Did that happen? No. A number of different analyses, using a number of different methods, have shown that premiums appear to be increasing much less than you'd predict historically. In some areas, they're going down. Amazingly enough, overall healthcare spending is growing at one of the lowest rates we've ever seen. Now it's not clear whether this is because of the Affordable Care Act, or because of transient factors outside of its control, but given that spending growth is lower than expected, it's hard to argue that the ACA has made health care much more expensive.

And that's only the exchanges. What about the medicaid expansion? It, too, has only grown in the last year. Although many states have still refused to accept it, since a year ago, many states have joined the program: Indiana, Michigan, Pennsylvania, Iowa, Utah, even Tennessee, all appear to be moving towards, or have achieved some sort of compromise with the federal government. Why? Cause for many of them, it makes really goo economic sense. Hospitals and states with the Medicaid Expansion are reporting real increases in patients with Medicaid insurance and even larger decreases in patients who are uninsured. It's better for them, or course, to have patients with any insurance at all than no insurance.

In fact, states that have refused the expansion have seen their uninsured admissions go up. Research shows that states that don't expand Medicaid are not only leaving billions of federal dollars on the table, they'll also see increased state spending on uncompensated care, to the tune of more than a billion dollars in 2016 alone.

But that doesn't mean that things don't remain somewhat precarious. There are still a number of factors threatening the long-term viability of the affordable care act, including many politicians who are still wanting to see it repealed. These include a legal threat that still could lead to subsidies being denied to eligible individuals in many states.
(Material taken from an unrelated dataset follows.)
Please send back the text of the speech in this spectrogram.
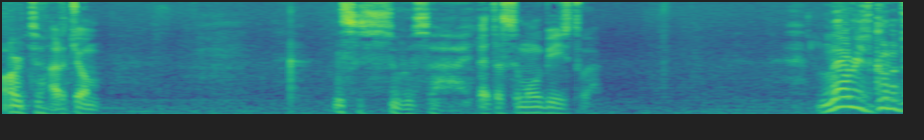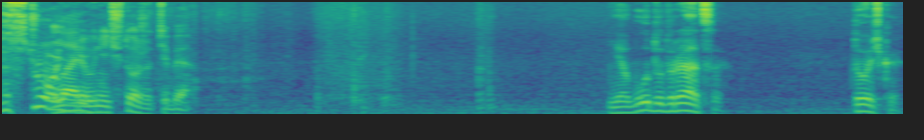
Артем, Артем, это самоубийство. Ларри уничтожит тебя. Я буду драться. Точка.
But what does this mean for you? That's what we really care about here at Healthcare Triage, so let's spend a few minutes focused on that. There are still many people out there who qualify for Medicaid who have not signed up for it. You should check. Go to and fill in your information. That should tell you if you can get it. There's no open enrollment period for Medicaid, so don't wait. Just go.

Everyone else who doesn't have insurance, or who got it during the open enrollment last year- you need to go to the website between November 15h and February 15th. That's the open enrollment period for 2015. Even if you've already got insurance from the exchange already, you really, really should go again. It's true that if you don't, you'll just be re-signed up for the insurance you chose last year, but it's possible that some of those plans aren't there anymore. It's also possible that the plan you chose last year cause it was cheap is much more expensive this year. Benefits and prices can change. You all- all of you- should go and check.

The enrollment period is shorter this year than last year. And, it seems that 9 out of 10 Americans are unaware than open enrollment is about to start. We assume that you Healthcare Triage viewers are more informed than the average person, but it's still likely that a lot of you don't know about it.

Of course, if you have insurance through your job, or if you have Medicare, or if you have VA insurance, or if you're already on Medicaid (and all of those, that's the vast majority of of people in the United States)- there's nothing for you to do right now.

But as I said earlier, all 7.3 million people who have exchange plans need to go look at them again. If a better option is available, you might want to change. Millions more are still uninsured. You need to go check out your options, and claim the subsidies that may be available to you. Everything I said last year still holds true. Open enrollment starts November 15th, and it's a great opportunity. Don't miss it.